=== EXERCISE DATA ===
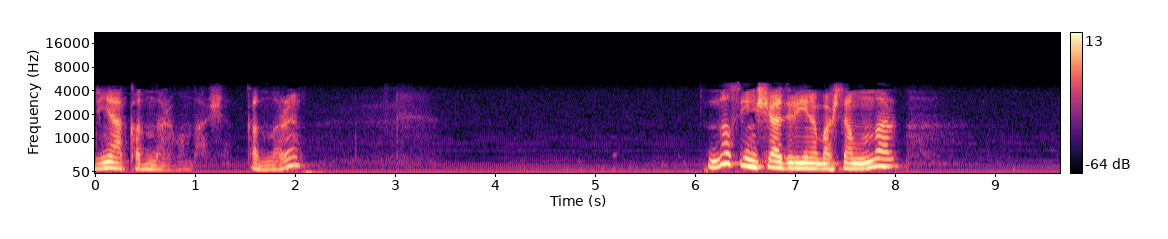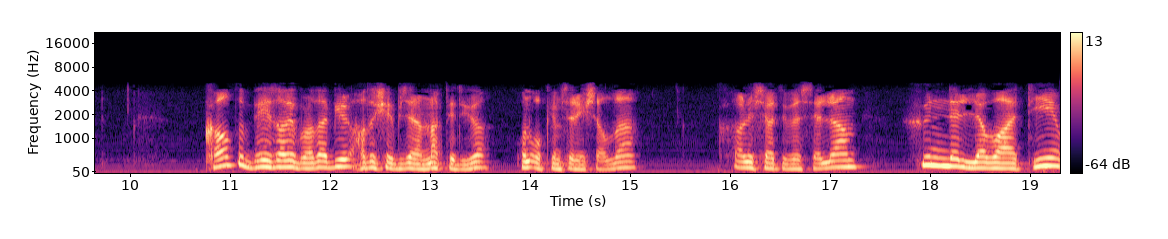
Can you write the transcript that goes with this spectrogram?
dünya kadınları bunlar. Kadınları. Nasıl inşa edilir yine baştan bunlar? Kaldı Beyzavi burada bir hadis-i bize naklediyor. Onu okuyayım size inşallah. Aleyhisselatü Vesselam Hünne levati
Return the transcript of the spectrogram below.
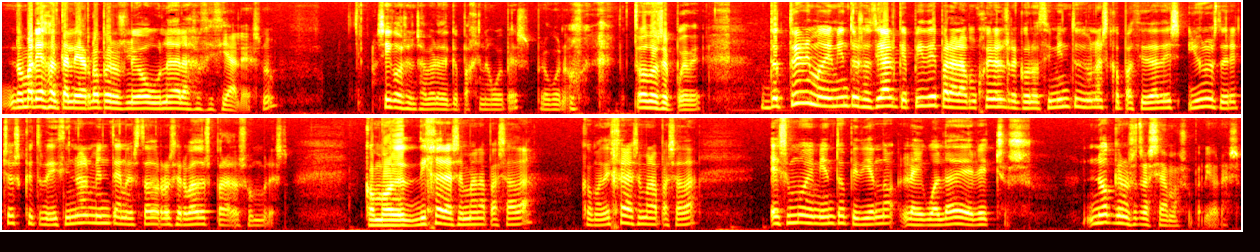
no me haría falta leerlo, pero os leo una de las oficiales, ¿no? Sigo sin saber de qué página web es, pero bueno, todo se puede. Doctrina y movimiento social que pide para la mujer el reconocimiento de unas capacidades y unos derechos que tradicionalmente han estado reservados para los hombres. Como dije la semana pasada, como dije la semana pasada, es un movimiento pidiendo la igualdad de derechos, no que nosotras seamos superiores.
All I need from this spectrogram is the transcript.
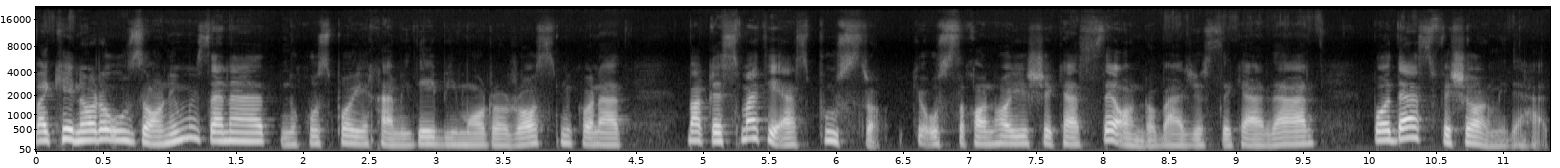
و کنار او زانو می‌زند نخست پای خمیده بیمار را راست می کند و قسمتی از پوست را که استخوانهای شکسته آن را برجسته کردند با دست فشار می دهد.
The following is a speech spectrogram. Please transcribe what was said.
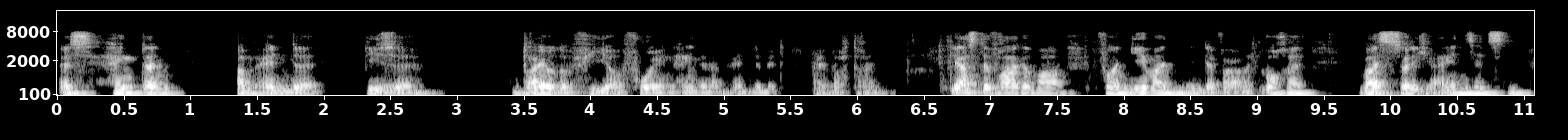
Es hängt dann am Ende diese drei oder vier Folien hängen dann am Ende mit einfach dran. Die erste Frage war von jemandem in der vergangenen Woche, was soll ich einsetzen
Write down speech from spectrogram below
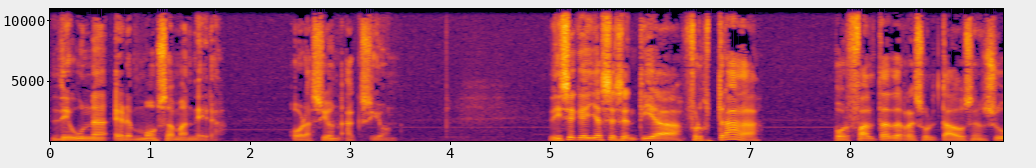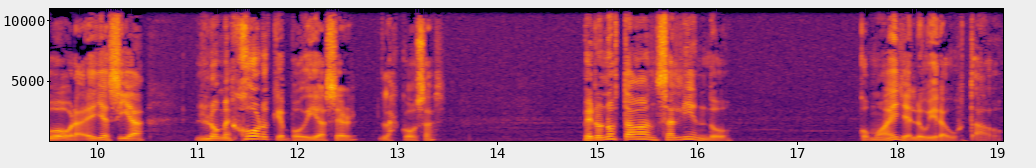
de una hermosa manera, oración-acción. Dice que ella se sentía frustrada por falta de resultados en su obra. Ella hacía lo mejor que podía hacer las cosas, pero no estaban saliendo como a ella le hubiera gustado,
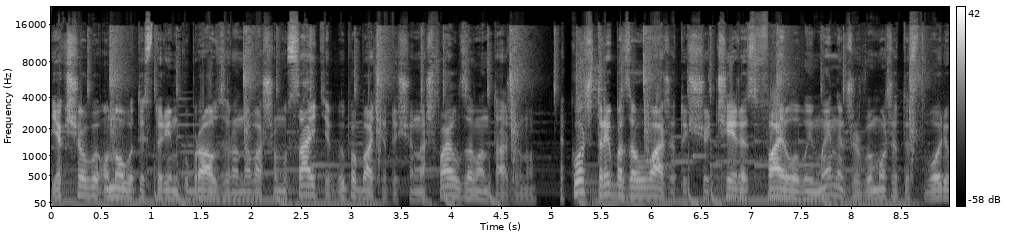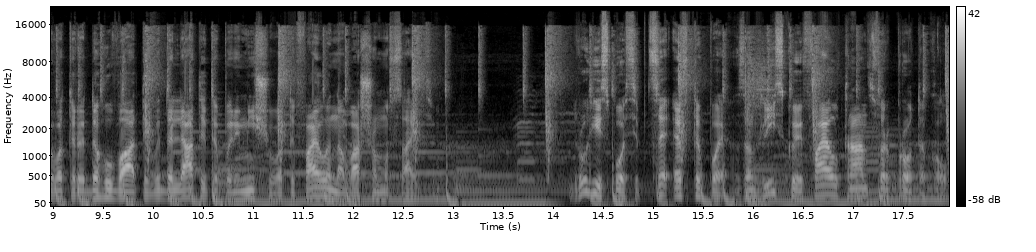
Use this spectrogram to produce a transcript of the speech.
Якщо ви оновите сторінку браузера на вашому сайті, ви побачите, що наш файл завантажено. Також треба зауважити, що через файловий менеджер ви можете створювати, редагувати, видаляти та переміщувати файли на вашому сайті. Другий спосіб це FTP з англійської File Transfer Protocol.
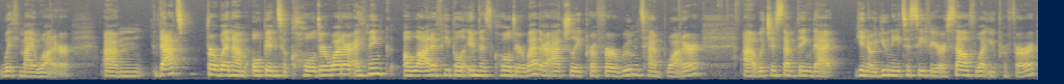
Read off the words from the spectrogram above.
with my water. Um, that's for when I'm open to colder water. I think a lot of people in this colder weather actually prefer room temp water, uh, which is something that you know you need to see for yourself what you prefer.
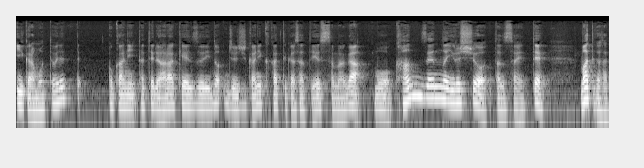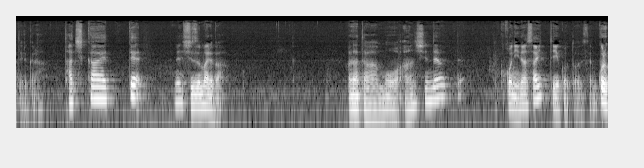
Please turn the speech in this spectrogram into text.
いいから持っておいでって丘に立てる荒削りの十字架にかかってくださったイエス様がもう完全な許しを携えて待ってくださってるから立ち返って、ね、静まればあなたはもう安心だよってここにいなさいっていうことをですね。これ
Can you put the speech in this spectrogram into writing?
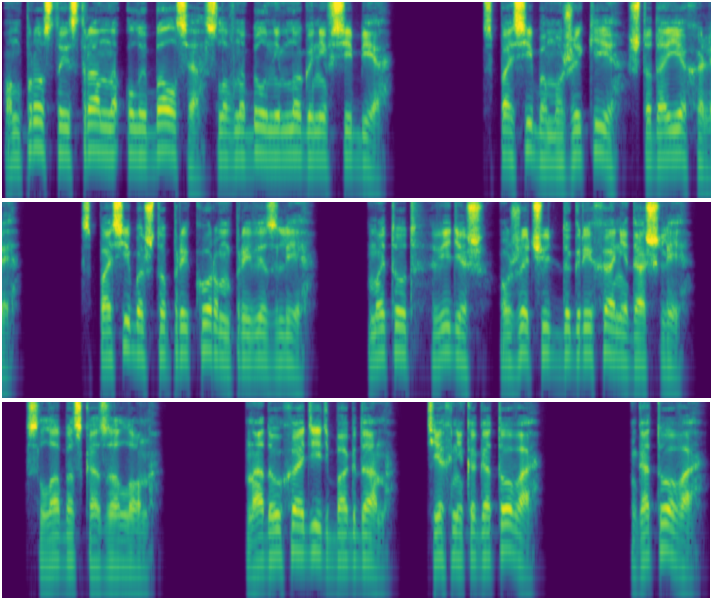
Он просто и странно улыбался, словно был немного не в себе. «Спасибо, мужики, что доехали. Спасибо, что прикорм привезли. «Мы тут, видишь, уже чуть до греха не дошли», — слабо сказал он. «Надо уходить, Богдан. Техника готова?» «Готова.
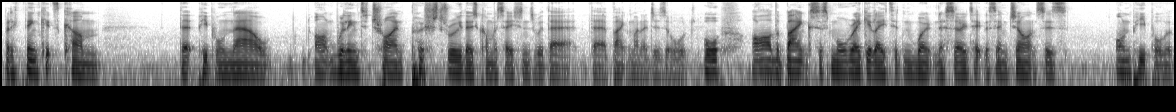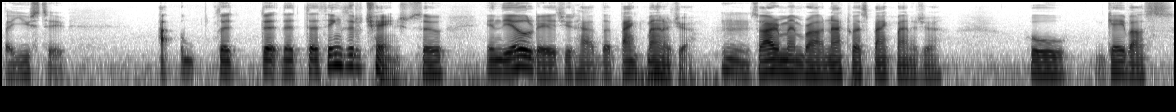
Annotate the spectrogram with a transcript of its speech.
But I think it's come that people now aren't willing to try and push through those conversations with their, their bank managers, or or are the banks just more regulated and won't necessarily take the same chances on people that they used to? Uh, the, the, the, the things that have changed. So, in the old days, you'd have the bank manager. Mm. So I remember our NatWest bank manager who gave us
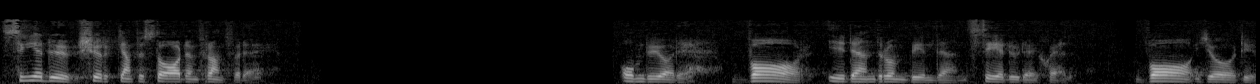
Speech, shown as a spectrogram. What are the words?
Ser du kyrkan för staden framför dig? Om du gör det, Var i den drömbilden ser du dig själv? Vad gör du?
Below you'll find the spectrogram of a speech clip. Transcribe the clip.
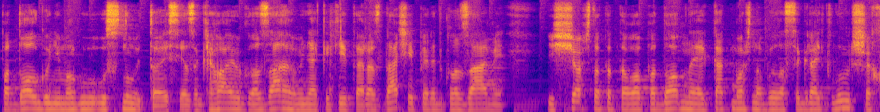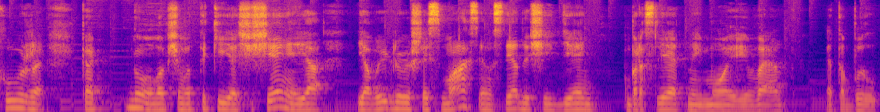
подолгу не могу уснуть, то есть я закрываю глаза, у меня какие-то раздачи перед глазами, еще что-то того подобное, как можно было сыграть лучше, хуже, как, ну, в общем, вот такие ощущения, я, я выигрываю 6 макс, и на следующий день браслетный мой ивент, это был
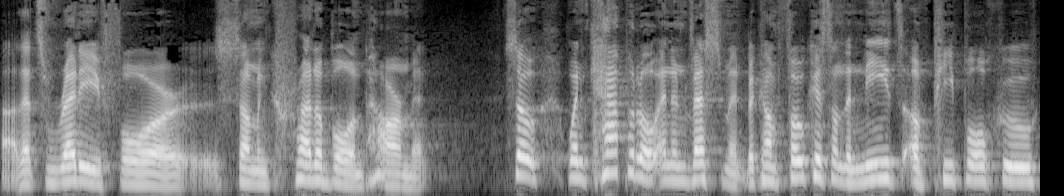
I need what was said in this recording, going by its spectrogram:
uh, that's ready for some incredible empowerment. So, when capital and investment become focused on the needs of people who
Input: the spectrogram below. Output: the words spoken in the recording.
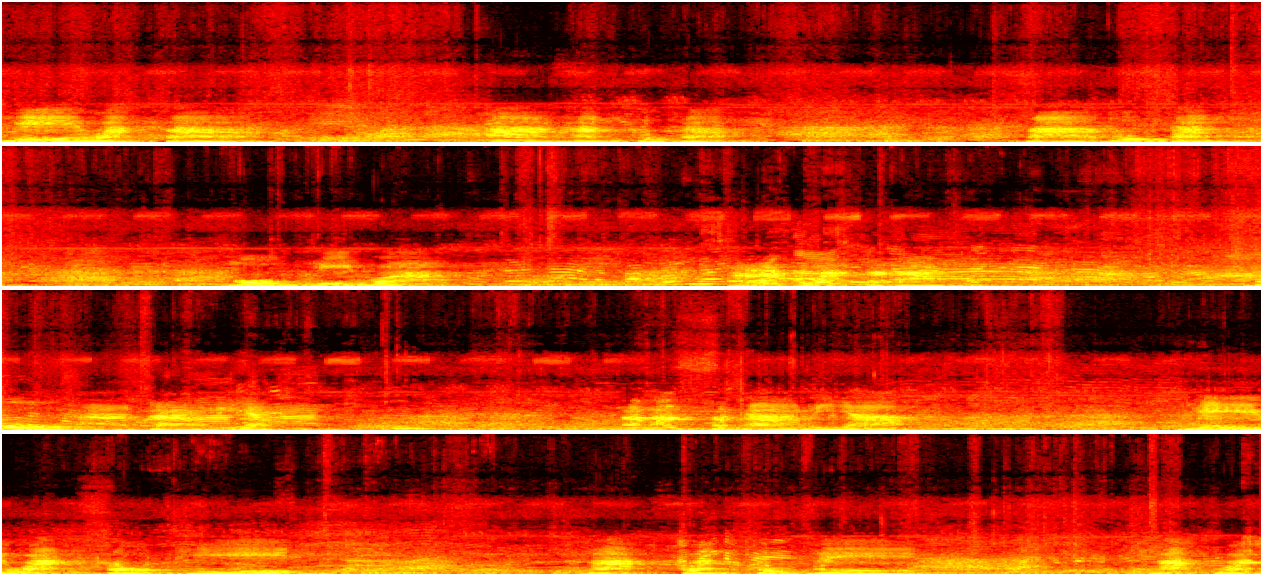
เทวตา อาคันสุกะสาธุสัง มุนิวะรักวัตนัง ผู้อาจาริยังนมัสการิยะ เทวะโสถีพระวันตุเมพระวัน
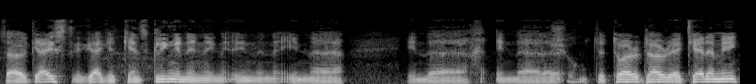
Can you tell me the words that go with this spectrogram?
So Geist, ge- kannst klingen in, in, in, in, in, äh, in der, in der, Sure. der Torah, Torah Academy,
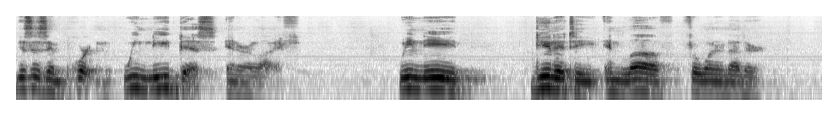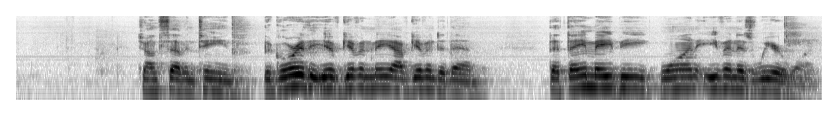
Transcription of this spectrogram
This is important. We need this in our life. We need unity and love for one another. John 17, the glory that you have given me, I've given to them, that they may be one even as we are one.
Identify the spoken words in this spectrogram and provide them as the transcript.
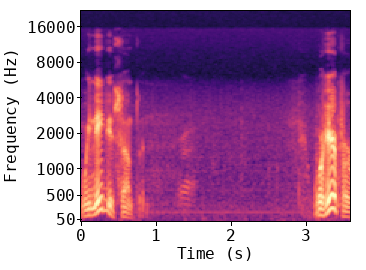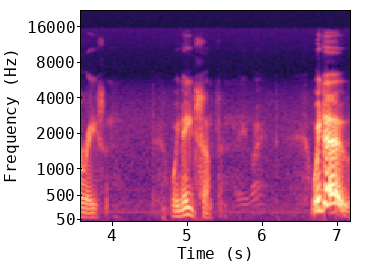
We needed something. We're here for a reason. We need something. We do.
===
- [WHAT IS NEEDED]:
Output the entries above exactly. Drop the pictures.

- [ANSWER TO THE EXERCISE]:
Can you write the transcript that goes with this spectrogram?
dünya kadınları bunlar. Kadınları. Nasıl inşa edilir yine baştan bunlar? Kaldı Beyzavi burada bir hadis-i bize naklediyor. Onu okuyayım size inşallah. Aleyhisselatü Vesselam Hünne levati
Return the transcript of the spectrogram below.
no me haría falta leerlo, pero os leo una de las oficiales, ¿no? Sigo sin saber de qué página web es, pero bueno, todo se puede. Doctrina y movimiento social que pide para la mujer el reconocimiento de unas capacidades y unos derechos que tradicionalmente han estado reservados para los hombres. Como dije la semana pasada, como dije la semana pasada, es un movimiento pidiendo la igualdad de derechos, no que nosotras seamos superiores.
All I need from this spectrogram is the transcript.
و کنار او زانو می‌زند نخست پای خمیده بیمار را راست می کند و قسمتی از پوست را که استخوانهای شکسته آن را برجسته کردند با دست فشار می دهد.
The following is a speech spectrogram. Please transcribe what was said.
Es hängt dann am Ende diese drei oder vier Folien hängen dann am Ende mit einfach dran. Die erste Frage war von jemandem in der vergangenen Woche, was soll ich einsetzen
Write down speech from spectrogram below
de una hermosa manera, oración-acción. Dice que ella se sentía frustrada por falta de resultados en su obra. Ella hacía lo mejor que podía hacer las cosas, pero no estaban saliendo como a ella le hubiera gustado,
Use this spectrogram to produce a transcript of the speech.
Якщо ви оновите сторінку браузера на вашому сайті, ви побачите, що наш файл завантажено. Також треба зауважити, що через файловий менеджер ви можете створювати, редагувати, видаляти та переміщувати файли на вашому сайті. Другий спосіб це FTP з англійської File Transfer Protocol.
Read off the words from the spectrogram above.
with my water. Um, that's for when I'm open to colder water. I think a lot of people in this colder weather actually prefer room temp water, uh, which is something that you know you need to see for yourself what you prefer.
Please turn the speech in this spectrogram into text.
いいから持っておいでって丘に立てる荒削りの十字架にかかってくださったイエス様がもう完全な許しを携えて待ってくださってるから立ち返って、ね、静まればあなたはもう安心だよってここにいなさいっていうことをですね。これ
Can you put the speech in this spectrogram into writing?
Он просто и странно улыбался, словно был немного не в себе. «Спасибо, мужики, что доехали. Спасибо, что прикорм привезли. «Мы тут, видишь, уже чуть до греха не дошли», — слабо сказал он. «Надо уходить, Богдан. Техника готова?» «Готова.
Annotate the spectrogram with a transcript of its speech.
But I think it's come that people now aren't willing to try and push through those conversations with their, their bank managers, or or are the banks just more regulated and won't necessarily take the same chances on people that they used to? Uh, the, the, the, the things that have changed. So, in the old days, you'd have the bank manager. Mm. So I remember our NatWest bank manager who gave us
Speech, shown as a spectrogram. What are the words?
Ser du kyrkan för staden framför dig? Om du gör det, Var i den drömbilden ser du dig själv? Vad gör du?
Below you'll find the spectrogram of a speech clip. Transcribe the clip.
подолгу не могу уснуть, то есть я закрываю глаза, у меня какие-то раздачи перед глазами, еще что-то того подобное, как можно было сыграть лучше, хуже, как, ну, в общем, вот такие ощущения, я, я выигрываю 6 макс, и на следующий день браслетный мой ивент, это был
I need what was said in this recording, going by its spectrogram:
uh, that's ready for some incredible empowerment. So, when capital and investment become focused on the needs of people who
Input: the spectrogram below. Output: the words spoken in the recording.
เทวตา อาคันสุกะสาธุสัง มุนิวะรักวัตนัง ผู้อาจาริยังนมัสการิยะ เทวะโสถีพระวันตุเมพระวัน
Can you tell me the words that go with this spectrogram?
So Geist, ge- kannst klingen in, in, in, in, in, äh, in der, in der, Sure. der Torah, Torah Academy,
Transcription of this spectrogram
This is important. We need this in our life. We need unity and love for one another. John 17, the glory that you have given me, I've given to them, that they may be one even as we are one.
Identify the spoken words in this spectrogram and provide them as the transcript.
We needed something. We're here for a reason. We need something. We do.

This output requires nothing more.